┌─ Exercise material
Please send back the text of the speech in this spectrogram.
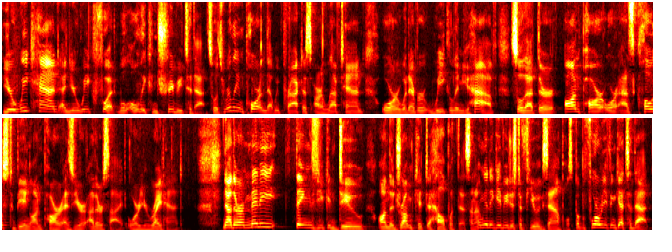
your weak hand and your weak foot will only contribute to that. So it's really important that we practice our left hand or whatever weak limb you have so that they're on par or as close to being on par as your other side or your right hand. Now there are many things you can do on the drum kit to help with this. And I'm going to give you just a few examples. But before we even get to that,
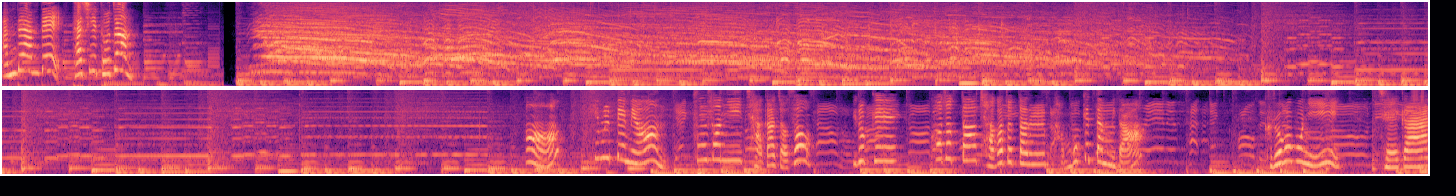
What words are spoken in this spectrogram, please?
안 돼, 안 돼! 다시 도전! 어? 힘을 빼면 풍선이 작아져서 이렇게 작아졌다를 반복했답니다. 그러고 보니 제가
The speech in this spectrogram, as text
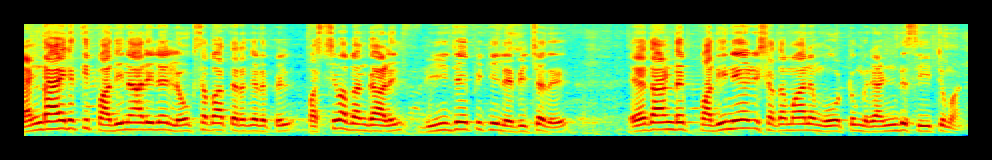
രണ്ടായിരത്തി പതിനാലിലെ ലോക്സഭാ തെരഞ്ഞെടുപ്പിൽ പശ്ചിമ ബംഗാളിൽ ബി ജെ പിക്ക് ലഭിച്ചത് ഏതാണ്ട് പതിനേഴ് ശതമാനം വോട്ടും രണ്ട് സീറ്റുമാണ്.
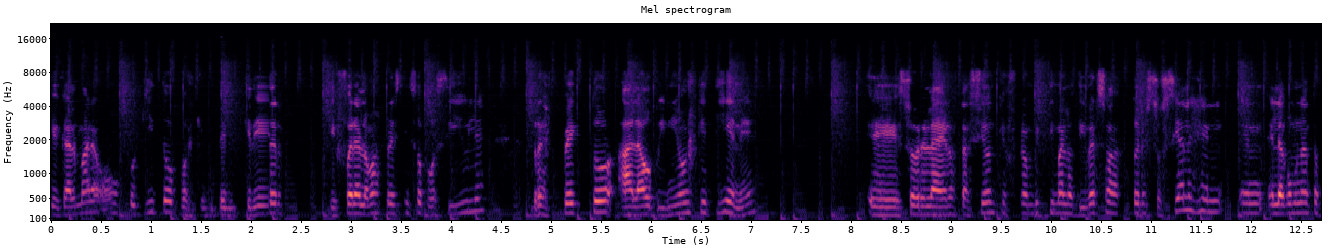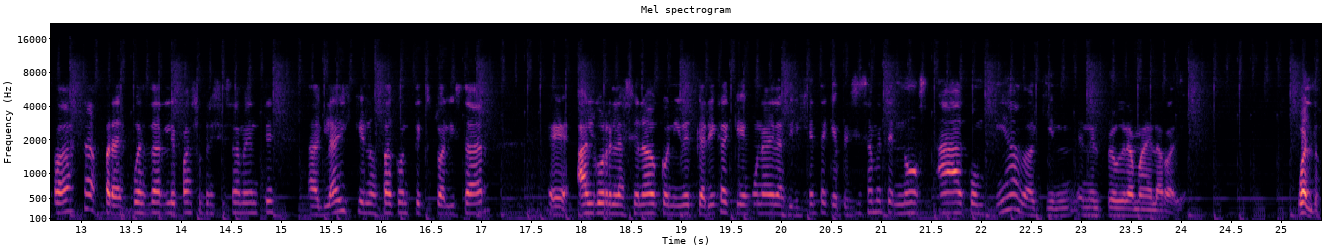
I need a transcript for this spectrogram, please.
que calmara un poquito porque quería que fuera lo más preciso posible respecto a la opinión que tiene eh, sobre la denostación que fueron víctimas los diversos actores sociales en, en- en la comuna de Antofagasta, para después darle paso precisamente a Gladys, que nos va a contextualizar eh, algo relacionado con Ivette Careca, que es una de las dirigentes que precisamente nos ha acompañado aquí en, en el programa de la radio. Waldo.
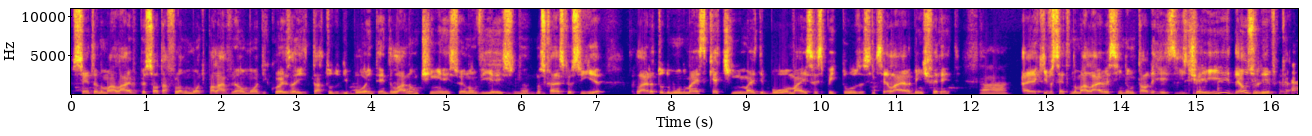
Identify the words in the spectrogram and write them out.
você entra numa live, o pessoal tá falando um monte de palavrão, um monte de coisa e tá tudo de boa, entende? Lá não tinha isso, eu não via isso no, nos canais que eu seguia. Lá era todo mundo mais quietinho, mais de boa, mais respeitoso, assim, sei lá, era bem diferente. Uhum. Aí aqui você entra numa live assim de um tal de resiste aí, Deus o livre, cara.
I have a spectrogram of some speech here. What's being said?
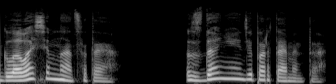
Глава 17. Здание департамента.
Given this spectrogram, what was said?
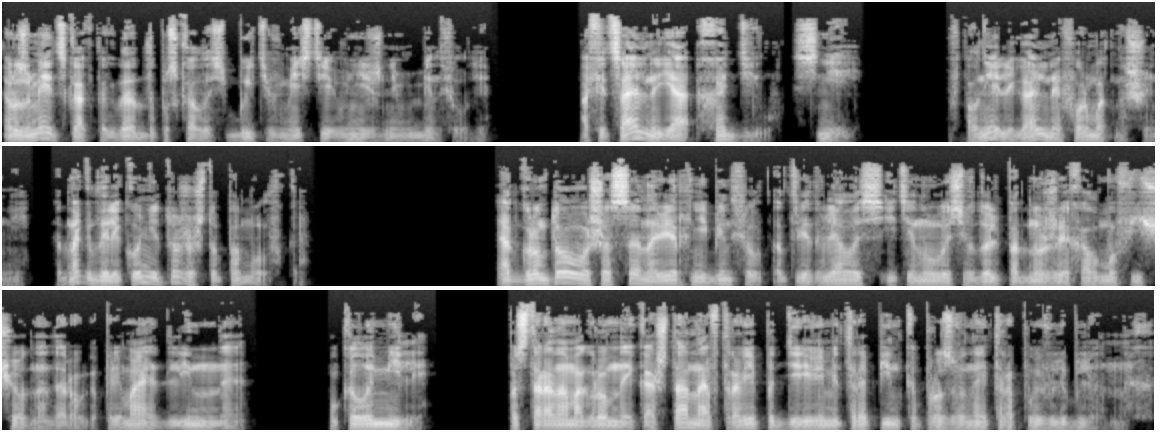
Разумеется, как тогда допускалось быть вместе в Нижнем Бинфилде. Официально я ходил с ней. Вполне легальная форма отношений. Однако далеко не то же, что помолвка. От грунтового шоссе на Верхний Бинфилд ответвлялась и тянулась вдоль подножия холмов еще одна дорога, прямая, длинная, около мили. По сторонам огромные каштаны, а в траве под деревьями тропинка, прозванная тропой влюбленных.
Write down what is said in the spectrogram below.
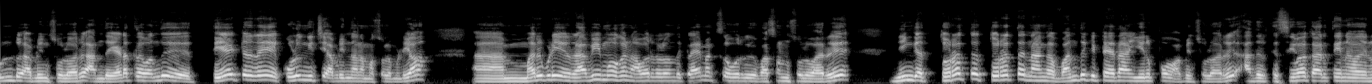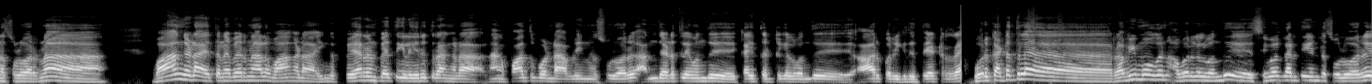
உண்டு அப்படின்னு சொல்லுவார். அந்த இடத்துல வந்து தேட்டரே குலுங்கிச்சு அப்படின்னு தான் நம்ம சொல்ல முடியும். மறுபடியும் ரவி மோகன் அவர்கள் வந்து கிளைமேக்ஸில் ஒரு வசனம் சொல்லுவார். நீங்கள் துரத்த துரத்த நாங்கள் வந்துக்கிட்டே தான் இருப்போம் அப்படின்னு சொல்லுவார். அதற்கு சிவகார்த்திகேயன் என்ன சொல்லுவாருன்னா வாங்கடா எத்தனை பேர்னாலும் வாங்கடா இங்க பேரன் பேத்திகள் இருக்கிறாங்கடா நாங்க பார்த்து போண்டா அப்படின்னு சொல்லுவாரு. அந்த இடத்துல வந்து கைத்தட்டுகள் வந்து ஆர்ப்பரிக்குது தேட்டர்ல ஒரு கட்டத்துல ரவிமோகன் அவர்கள் வந்து சிவகார்த்திகேயன் சொல்லுவாரு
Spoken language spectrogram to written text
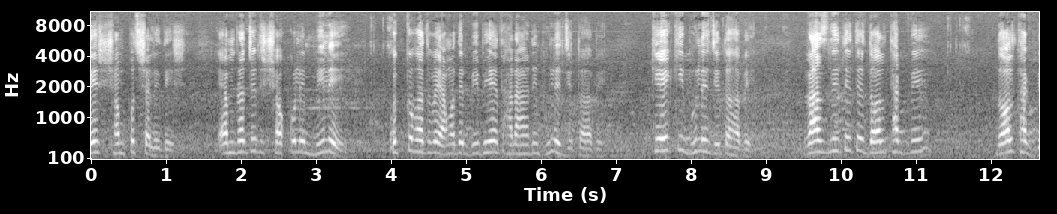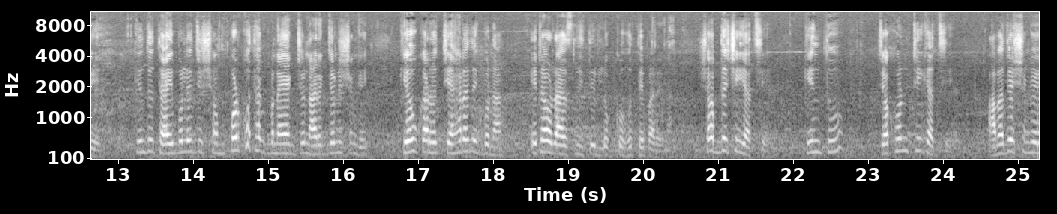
দেশ, সম্পদশালী দেশ। আমরা যদি সকলে মিলে ঐক্যবদ্ধভাবে আমাদের বিভেদ হানাহানি ভুলে যেতে হবে, কে কি ভুলে যেতে হবে? রাজনীতিতে দল থাকবে দল থাকবে, কিন্তু তাই বলে যে সম্পর্ক থাকবে না একজন আরেকজনের সঙ্গে, কেউ কারোর চেহারা দেখব না, এটাও রাজনীতির লক্ষ্য হতে পারে না। সব দেশেই আছে, কিন্তু যখন ঠিক আছে, আমাদের সঙ্গে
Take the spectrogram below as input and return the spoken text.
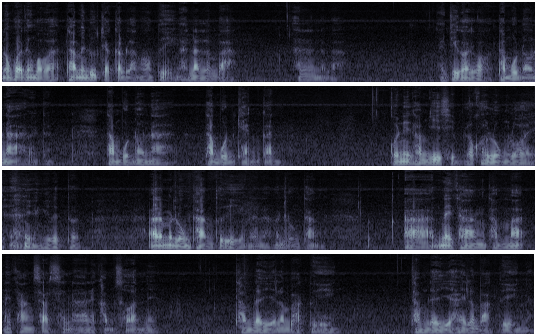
ลวงพ่อถึงบอกว่า ถ้าไม่รู้จักกำลังของตัวเอง อันนั้นลำบาก อันนั้นลำบาก อย่างที่เขาจะบอกทำบุญเอาหน้าเป็นต้นทำบุญเอาหน้าทำบุญแข่งกัน คนนี้ทำยี่สิบเราก็ลงร้อยอย่างนี้เป็นต้น อันนั้นมันหลงทางตัวเองนะนะมันหลงทางอ่าในทางธรรมะ ในทางศาสนาในคำสอนเนี่ยทำแล้วอย่าลำบากตัวเองทำแล้วอย่าให้ลำบากตัวเองนะ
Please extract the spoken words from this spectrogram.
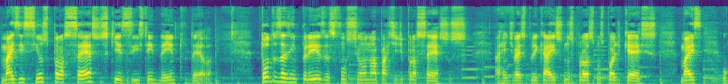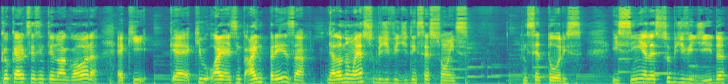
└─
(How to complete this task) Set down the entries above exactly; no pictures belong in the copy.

(Solution to the exercise)
Please send back the text of the speech in this spectrogram.
your weak hand and your weak foot will only contribute to that. So it's really important that we practice our left hand or whatever weak limb you have so that they're on par or as close to being on par as your other side or your right hand. Now there are many things you can do on the drum kit to help with this. And I'm going to give you just a few examples. But before we even get to that,
What words are spoken in this spectrogram, please?
안 돼, 안 돼! 다시 도전! 어? 힘을 빼면 풍선이 작아져서 이렇게 작아졌다를 반복했답니다. 그러고 보니 제가
The speech in this spectrogram, as text
രണ്ടായിരത്തി പതിനാലിലെ ലോക്സഭാ തെരഞ്ഞെടുപ്പിൽ പശ്ചിമ ബംഗാളിൽ ബി ജെ പിക്ക് ലഭിച്ചത് ഏതാണ്ട് പതിനേഴ് ശതമാനം വോട്ടും രണ്ട് സീറ്റുമാണ്.
I need a transcript for this spectrogram, please.
que calmara un poquito porque quería que fuera lo más preciso posible respecto a la opinión que tiene eh, sobre la denostación que fueron víctimas los diversos actores sociales en, en- en la comuna de Antofagasta, para después darle paso precisamente a Gladys, que nos va a contextualizar eh, algo relacionado con Ivette Careca, que es una de las dirigentes que precisamente nos ha acompañado aquí en, en el programa de la radio. Waldo.
Identify the words in the spectrogram and write them out.
você entra numa live, o pessoal tá falando um monte de palavrão, um monte de coisa e tá tudo de boa, entende? Lá não tinha isso, eu não via isso no, nos canais que eu seguia. Lá era todo mundo mais quietinho, mais de boa, mais respeitoso, assim, sei lá, era bem diferente. Uhum. Aí aqui você entra numa live assim de um tal de resiste aí, Deus o livre, cara.
I have a spectrogram of some speech here. What's being said?
Глава 17. Здание департамента.
Given this spectrogram, what was said?
Разумеется, как тогда допускалось быть вместе в Нижнем Бинфилде. Официально я ходил с ней. Вполне легальная форма отношений. Однако далеко не то же, что помолвка. От грунтового шоссе на Верхний Бинфилд ответвлялась и тянулась вдоль подножия холмов еще одна дорога, прямая, длинная, около мили. По сторонам огромные каштаны, а в траве под деревьями тропинка, прозванная тропой влюбленных.
Write down what is said in the spectrogram below.
உண்டு அப்படின்னு சொல்லுவார். அந்த இடத்துல வந்து தேட்டரே குலுங்கிச்சு அப்படின்னு தான் நம்ம சொல்ல முடியும். மறுபடியும் ரவி மோகன் அவர்கள் வந்து கிளைமேக்ஸில் ஒரு வசனம் சொல்லுவார். நீங்கள் துரத்த துரத்த நாங்கள் வந்துக்கிட்டே தான் இருப்போம் அப்படின்னு சொல்லுவார். அதற்கு சிவகார்த்திகேயன் என்ன சொல்லுவாருன்னா வாங்கடா எத்தனை பேர்னாலும் வாங்கடா இங்க பேரன் பேத்திகள் இருக்கிறாங்கடா நாங்க பார்த்து போண்டா அப்படின்னு சொல்லுவாரு. அந்த இடத்துல வந்து கைத்தட்டுகள் வந்து ஆர்ப்பரிக்குது தேட்டர்ல ஒரு கட்டத்துல ரவிமோகன் அவர்கள் வந்து சிவகார்த்திகேயன் சொல்லுவாரு
Spoken language spectrogram to written text
দেশ, সম্পদশালী দেশ। আমরা যদি সকলে মিলে ঐক্যবদ্ধভাবে আমাদের বিভেদ হানাহানি ভুলে যেতে হবে, কে কি ভুলে যেতে হবে? রাজনীতিতে দল থাকবে দল থাকবে, কিন্তু তাই বলে যে সম্পর্ক থাকবে না একজন আরেকজনের সঙ্গে, কেউ কারোর চেহারা দেখব না, এটাও রাজনীতির লক্ষ্য হতে পারে না। সব দেশেই আছে, কিন্তু যখন ঠিক আছে, আমাদের সঙ্গে
Take the spectrogram below as input and return the spoken text.
ลวงพ่อถึงบอกว่า ถ้าไม่รู้จักกำลังของตัวเอง อันนั้นลำบาก อันนั้นลำบาก อย่างที่เขาจะบอกทำบุญเอาหน้าเป็นต้นทำบุญเอาหน้าทำบุญแข่งกัน คนนี้ทำยี่สิบเราก็ลงร้อยอย่างนี้เป็นต้น อันนั้นมันหลงทางตัวเองนะนะมันหลงทางอ่าในทางธรรมะ ในทางศาสนาในคำสอนเนี่ยทำแล้วอย่าลำบากตัวเองทำแล้วอย่าให้ลำบากตัวเองนะ
Please extract the spoken words from this spectrogram.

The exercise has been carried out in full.